Sunrise at Kenauk
As some of my faithful reoders have noticed, there has been a dearth of postings recently – these have been due to editorial inanition and a lack of really good birds to write about. However, we are now back to normal. This past week has been spent, as the week of my birthday has been every year since our arrival in Canada ten years ago, in a very isolated cabin on the enormous and remote reserve that those good folks at Fairmont Hotels keep at “Kenauk” in the Ouatouais region of Quebec. Total isolation, many lakes, boreal forest, lots of birds, bears, beavers, moose, bats, canoes ….. Just a wonderful place to mark being a year older whatever it costs (lots, but it’ll be the last luxury we give up). We’ve said it before and we’ll say it again – this is what we came to Canada to find.
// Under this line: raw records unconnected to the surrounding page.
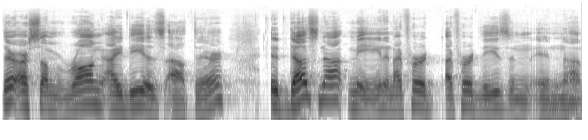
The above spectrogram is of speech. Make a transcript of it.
There are some wrong ideas out there. It does not mean, and I've heard, I've heard these in, in, uh,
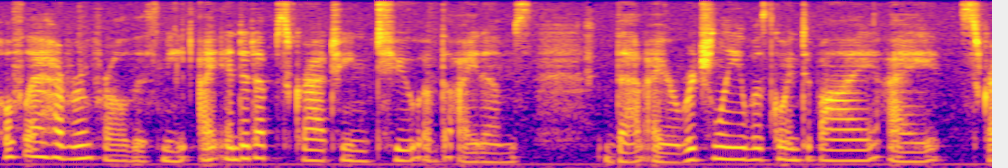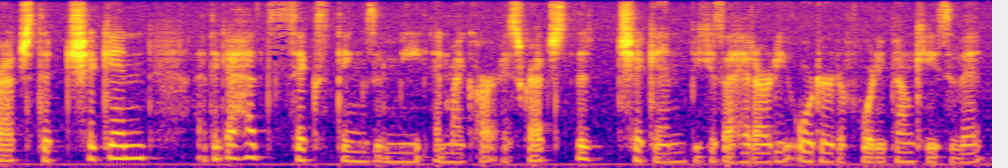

The cabin we rent every year in a bay off the northern end of Lac Papineau
… and the view from the cabin
The previous ten years have been universally warm & sunny so it was time for a change and the first day was unremittingly wet so we poked about, read uplifting books, ate a lot and drank plenty of wine & whisky (Highland Park 12yo). After that, cool air & warm sun was good for birding as well as fishing. Morning & evening trips in the canoes to see Wood Duck, Loons & a family of three beavers were de rigeur.
Fishing varied between a fine Bass first cast off the dock to bloody hard work to 14 Bass in one hour … Not bad at all. No Trout as they are very deep this time of year (Lake Trout = Char) and I don’t have the gear but the Bass fight hard and make up for it. Last cast of the holiday from the dock produced the two largest Bass of the week … And no, we didn’t eat them – strictly catch-and-release these days. The “killer” technique involved none of that ironmongery so beloved of the N.American fisherman but a simple light fly rod, a floating line and a single grey hares-ear nymph with a brass, weighted head fished slowly with occasional small jerks – the old ways are often the best ways, at least when it comes to fishing. The last and best fish of the week was taken off the dock on the “last cast of the day” – a big one and a fighter.
Worthy of note was the squirrel rustler who lives on Ile des pins – he has clearly become habituated to boats bringing lunchtime snacks from friendly fisher-folk and he was quickly into our bags looking for just the right goodies – home-made sourdough olive bread and peach stones seemed to be the winners.
The magic fly
Lac Jackson – cabins at Kenauk come with a boat on the main lake
plus a private”stocked lake back in the forest that you are guaranteed you don’t have to share
Birding – Loons, Wood Duck, Broad-winged Hawks, TVs, Pileated Woodpecker, Ruffed Grouse, plenty of migrating fall Warblers … Yellow-rumped, Blackpoll, Blackburnian, Bay-breasted and Chestnut-sided … Kingfisher, Red-shouldered Hawk, many, many Northern Flickers and Blue Jays, soaring groups of Ravens, Mergansers and all the regular guys.
The Merganser family set out for a morning‘s fishing
Juvenile Common Loon
Next year at Kenauk will see me celebrating my 60th … Something to look forward to indeed and it’s already booked.
PS: these notes have been compiled on the dock looking over smooth water to the sunlit forest on the opposite shore … All made possible courtesy of my handy HP iPAQ PDA – see, even in the wilderness tech-toys have their place!